### EXERCISE BRIEF
What lines in the following entries hold the word "audio"? Copy each one.

Stored items

————

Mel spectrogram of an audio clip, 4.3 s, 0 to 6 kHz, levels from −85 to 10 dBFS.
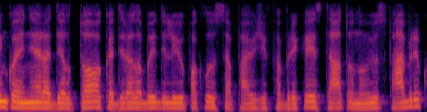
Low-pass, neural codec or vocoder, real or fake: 5.4 kHz; codec, 16 kHz in and 24 kHz out, 1 kbps, XY-Tokenizer; fake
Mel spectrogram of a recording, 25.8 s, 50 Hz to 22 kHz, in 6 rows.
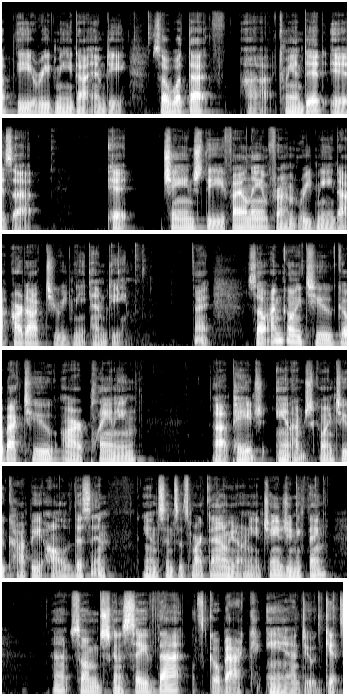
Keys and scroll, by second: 20.1 super+Tab, 21.0 super+a, 21.2 super+v, 22.5 super+s, 22.8 super+Tab.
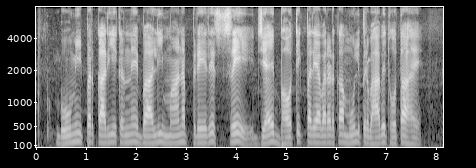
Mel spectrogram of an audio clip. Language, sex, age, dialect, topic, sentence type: Hindi, male, 18-24, Awadhi Bundeli, agriculture, statement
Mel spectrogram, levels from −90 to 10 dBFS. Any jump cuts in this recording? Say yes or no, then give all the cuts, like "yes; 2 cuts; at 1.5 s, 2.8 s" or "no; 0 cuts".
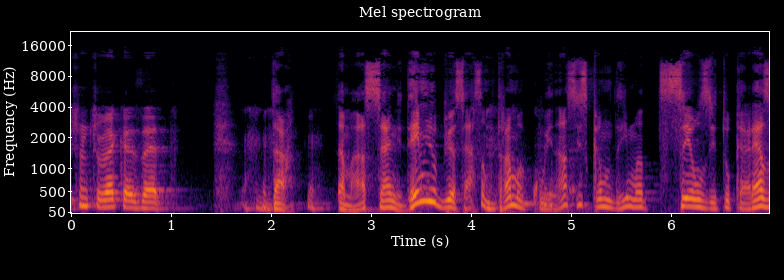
yes; 1 cut; at 2.6 s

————

### TASK ANSWER
Mel spectrogram of an audio clip, 4.3 s, 0 to 6 kHz, levels from −85 to 10 dBFS.
Mel spectrogram of an audio clip. Language, sex, age, dialect, topic, sentence type: Hindi, male, 18-24, Awadhi Bundeli, agriculture, statement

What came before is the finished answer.